| Task instructions |
Retype the entries below exactly, and keep every picture out of your version.
------ Task data
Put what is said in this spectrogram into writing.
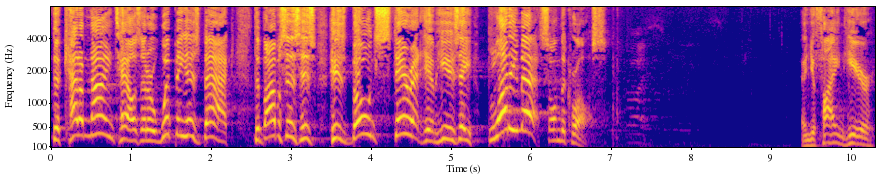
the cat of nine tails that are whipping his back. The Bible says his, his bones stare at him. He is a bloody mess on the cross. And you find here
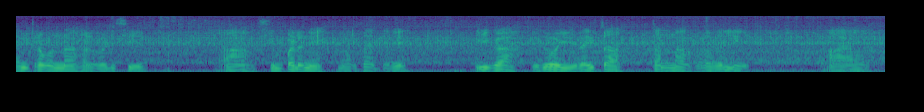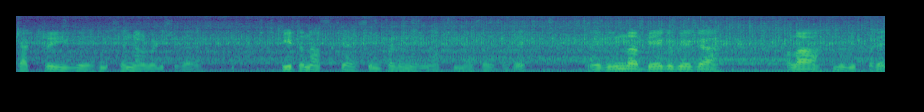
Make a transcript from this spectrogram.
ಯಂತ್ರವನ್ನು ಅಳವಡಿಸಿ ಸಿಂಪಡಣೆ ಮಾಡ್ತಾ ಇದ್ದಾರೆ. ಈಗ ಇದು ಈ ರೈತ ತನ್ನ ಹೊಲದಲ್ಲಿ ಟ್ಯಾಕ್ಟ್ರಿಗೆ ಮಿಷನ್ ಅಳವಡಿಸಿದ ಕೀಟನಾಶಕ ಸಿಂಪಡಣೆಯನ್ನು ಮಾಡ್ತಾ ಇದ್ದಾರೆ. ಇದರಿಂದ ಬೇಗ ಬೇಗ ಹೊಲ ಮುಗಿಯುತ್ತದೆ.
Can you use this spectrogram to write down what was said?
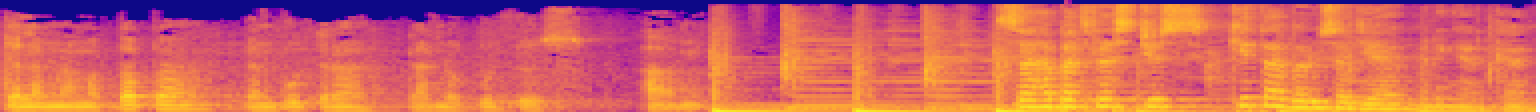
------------
| Response for this exercise |
Put what is said in this spectrogram into writing.
the cat of nine tails that are whipping his back. The Bible says his, his bones stare at him. He is a bloody mess on the cross. And you find here
Make a transcript from this spectrogram.
ಯಂತ್ರವನ್ನು ಅಳವಡಿಸಿ ಸಿಂಪಡಣೆ ಮಾಡ್ತಾ ಇದ್ದಾರೆ. ಈಗ ಇದು ಈ ರೈತ ತನ್ನ ಹೊಲದಲ್ಲಿ ಟ್ಯಾಕ್ಟ್ರಿಗೆ ಮಿಷನ್ ಅಳವಡಿಸಿದ ಕೀಟನಾಶಕ ಸಿಂಪಡಣೆಯನ್ನು ಮಾಡ್ತಾ ಇದ್ದಾರೆ. ಇದರಿಂದ ಬೇಗ ಬೇಗ ಹೊಲ ಮುಗಿಯುತ್ತದೆ.
Can you use this spectrogram to write down what was said?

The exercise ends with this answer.